killed quite a number of deer and one bear and for the first few
years was seldom without venison for table use. The Winnebago
Indians were stationed north of
him and frequently
passed through the neighborhood on hunting expeditions, camping
within thirty or forty rods
of his house for four or five days at a time. They always evinced
a. friendly disposition and with the exception of begging
food or some trifling trinket never molested him. In
the fall of 1841 he
erected a story and a
hall-hewed log house 16 by
20 feet in dimensions, which he occupied for a number
of years. In 1845 he
purchased 200 acres of land and in like manner continued
to purchase until he at one time owned over seven hundred acres.
In 1856 he erected a handsome brick residence and a large frame
barn a few years before that time.
Aaron Sullivan, an Ohioan, made a permanent
settlement in this township
in 1844, on section 28. This became one of the fine farms of the
county and was the
home of the Sullivans for many years.
Oscar Wellman left the old home in the State of New
York in 1852 and in
the fall of that year
located on a farm of 320 acres in section 31, Coffin's Grove
Township. In 1856 he built a large frame house, hauling
the lumber from Dubuque— a
distance of fifty five miles, which consumed four days' steady
travel to make the trip there and return. The following

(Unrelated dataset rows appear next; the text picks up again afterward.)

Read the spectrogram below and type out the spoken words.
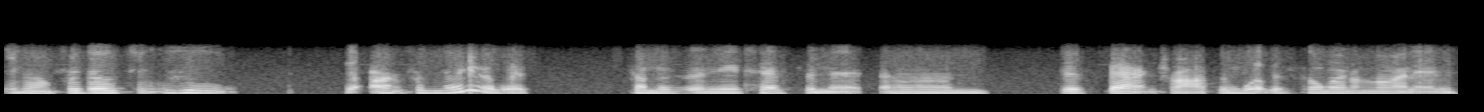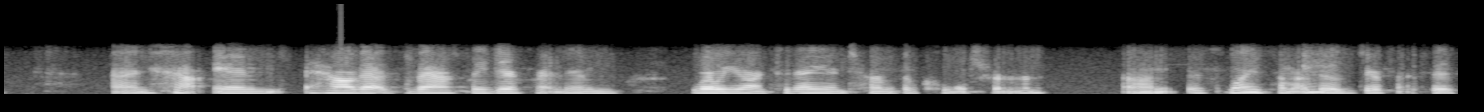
you know for those who aren't familiar with some of the New Testament um, this backdrop and what was going on and and how and how that's vastly different than where we are today in terms of culture. Um, explain some of those differences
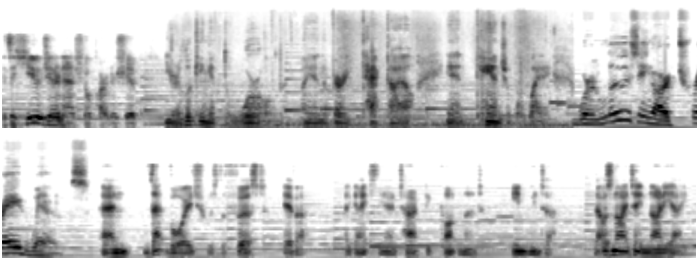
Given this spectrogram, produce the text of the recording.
It's a huge international partnership. You're looking at the world in a very tactile and tangible way. We're losing our trade winds. And that voyage was the first ever against the Antarctic continent in winter. That was 1998.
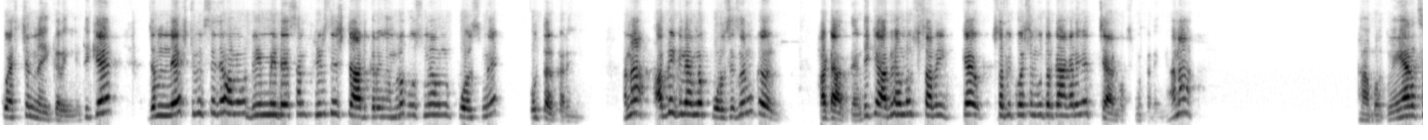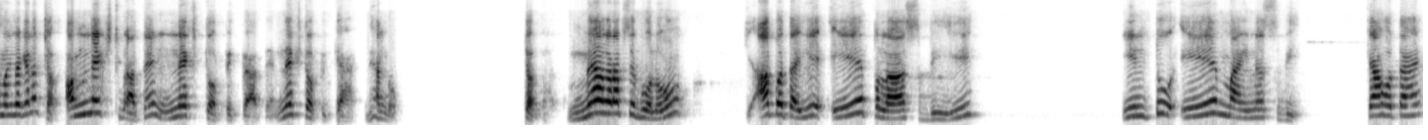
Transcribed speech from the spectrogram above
क्वेश्चन नहीं करेंगे, ठीक है? जब नेक्स्ट वीक से जब हम लोग डिमिडेशन फिर से स्टार्ट करेंगे हम लोग, उसमें हम लोग पोल्स में उत्तर करेंगे, है ना? अभी के लिए हम लोग पोल सिस्टम हटाते हैं, ठीक है? अभी हम लोग सभी क्या, सभी क्वेश्चन उत्तर क्या करेंगे? चैट बॉक्स में करेंगे, है ना? हाँ बहुत यहाँ समझ में गया ना? चलो, अब नेक्स्ट पे आते हैं नेक्स्ट टॉपिक पे आते हैं। नेक्स्ट टॉपिक क्या है? ध्यान दो। चलो, मैं अगर आपसे बोलूँ कि आप बताइए A plus B into A minus B क्या होता है?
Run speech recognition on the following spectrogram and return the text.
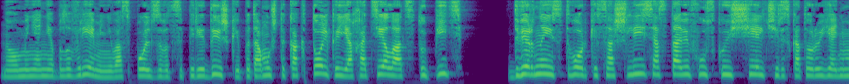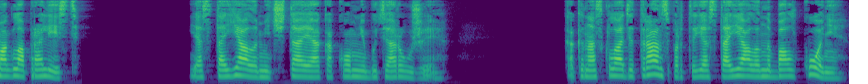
Но у меня не было времени воспользоваться передышкой, потому что как только я хотела отступить, Дверные створки сошлись, оставив узкую щель, через которую я не могла пролезть. Я стояла, мечтая о каком-нибудь оружии. Как и на складе транспорта, я стояла на балконе.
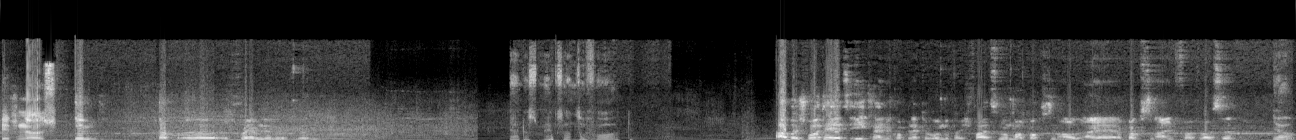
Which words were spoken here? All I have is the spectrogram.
Geht denn das? Stimmt. Ich hab äh, Frame Limit drin. Ja, das merkst du dann sofort. Aber ich wollte ja jetzt eh keine komplette Runde, ich fahre jetzt nur mal Boxen, au- äh, Boxen einfach, weißt du? Ja.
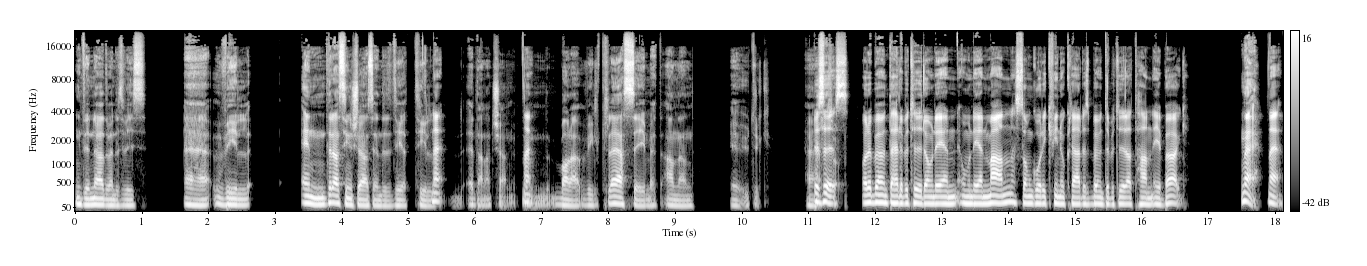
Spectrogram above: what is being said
inte nödvändigtvis eh, vill ändra sin könsidentitet till Nej. ett annat kön. Utan bara vill klä sig med ett annan eh, uttryck. Eh, Precis. så. Och det behöver inte heller betyda om det, är en, om det är en man som går i kvinnokläder så behöver det inte betyda att han är bög. Nej. Nej,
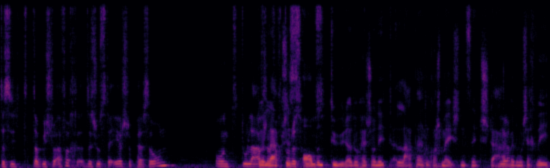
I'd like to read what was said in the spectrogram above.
Das ist, da bist du einfach, das ist aus der ersten Person und du Du läufst einfach erlebst durch ein. Abenteuer. ja. Du hast auch nicht ein Leben, du kannst meistens nicht sterben. Ja. Du musst echt wie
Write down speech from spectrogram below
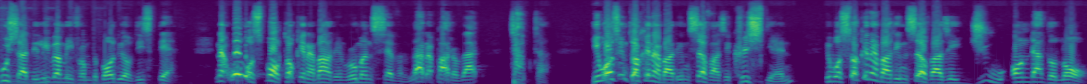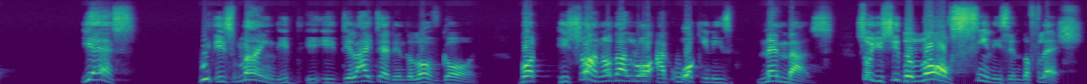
Who shall deliver me from the body of this death? Now, what was Paul talking about in Romans 7, latter part of that chapter? He wasn't talking about himself as a Christian. He was talking about himself as a Jew under the law. Yes, with his mind, he, he, he delighted in the law of God. But he saw another law at work in his members. So you see, the law of sin is in the flesh.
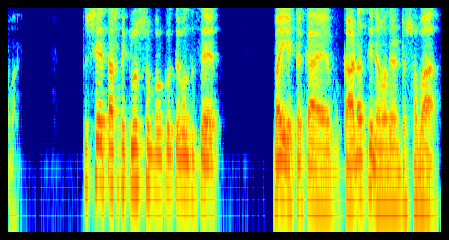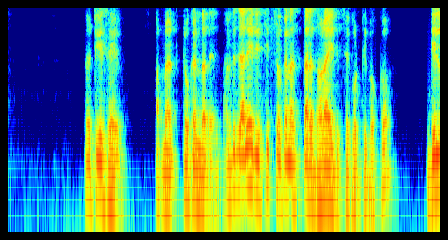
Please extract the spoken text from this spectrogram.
আমার। তো সে তার সাথে ক্লোজ সম্পর্ক করতে বলতেছে, ভাই, একটা কার্ড আছে না, আমাদের একটা সভা। ঠিক আছে, আপনার টোকেনটা দেন। আমি তো জানি রিসিপ্ট টোকেন আছে, তারা ধরাই দিছে কর্তৃপক্ষ। দিল।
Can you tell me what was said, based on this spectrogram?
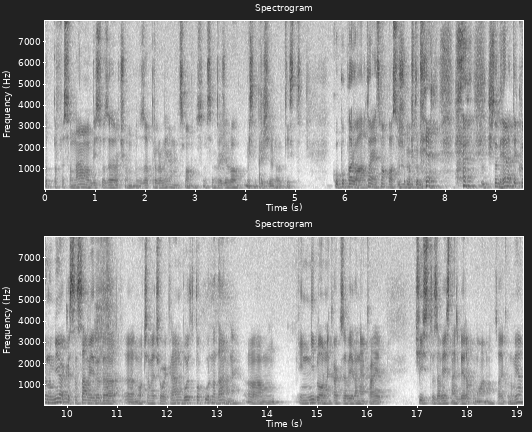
tudi profesionalno, v bistvu za, račun, za programiranjem slona. Sem se preživel, mislim, preživel tisti. Kupil prvi avto, recimo, pa sem šel pa študirati, študirati ekonomijo, ker sem sam vedel, da uh, nočem več v ekran, bolj to ur na dan. Um, in ni bilo nekako zavedanja, kaj čist zavestna izbira, po mojem, no, za ekonomijo.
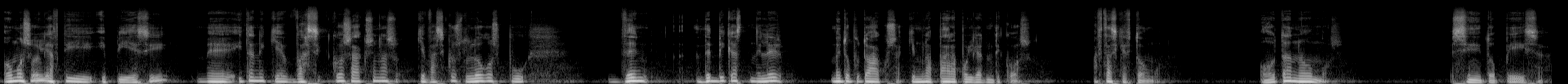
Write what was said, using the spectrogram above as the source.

year he put up one of the first large frame barns in the county.
For a number of years he kept what might be called a wayside inn.
Here the old-time stage coaches in their overland route from
Dubuque westward would stop for refreshments or put up for the
night, and many were the times when the house was crowded with
travelers and the haymows were resorted to for shelter and rest.
At one time during a driving wind and rain storm the roads became
impassable when the Wellmans furnished food and shelter for forty
teams and eight men, women and children.
One of Mr. Wellman's
principal occupations on his farm was raising horses
cattle, in which he made a
William Cook settled on section 11 in 1853.
He was one of the influential
men of the township, and
being held in high esteem, was elected to local offices
by his neighbors.
Charles P. Tripp, by energy and good judgment, was
successful in gaining a
foothold in Coffin's Grove Township and became quite influential
as one of its prosperous and leading citizens. He settled
here in 1853 and in 1862 enlisted in Company F, Twenty-seventh
Frank K. Smith took up his residence in
Delaware County in 1853, and this became his permanent home. He
drove through in a two-horse wagon from Ohio to Iowa and located
on a tract of land consisting of 120 acres in Coffin's
Grove Township. He built a
log house of the regulation dimensions arid at once
entered upon the pioneer life of the then far West.
Harvey Minkler was a native of New York.
After living in Ohio a while he
immigrated to Iowa in May, 1853, and settled on a farm on section
29, Coffin's Grove Township. Mr. Minkler was one of the first
trustees of Coffin's Grove Township and at the time there were
but fifteen votes here, five of which were
cast by members of his
family. He was a member of Company F, Twenty-seventh Iowa
Alexander G. Alcock settled near the present
Town of Masonville in 1854, coming from the State of Illinois.
His first habitation for himself and family was built by driving
poplar poles in the ground and then weaving willows in around the
poles. The roof was of hay and for many years this house was
D. N. Davis came from the State of New York
to Delaware County in 1854 and settled in this township, where he
lived for many years on section 30. Edwin Davis, a native of
Connecticut, arrived in the township in 1854 and settled on
section 28. That year he erected a log house. By industry and
thrift he brought his farm to a high state of cultivation, became
an extensive dealer in and raiser of fine stock and was looked up
to by his neighbors as one of their leading citizens.
Among the pioneers of Coffin's Grove Township
was James Towner, who came
from New York with his family and located here in the spring of
Patrick Trumblee left the State of
Massachusetts in the year 1855 and in September settled in
Coffin's Grove Township, where he was successful as a
farmer and held a high place
in the estimation of his neighbors.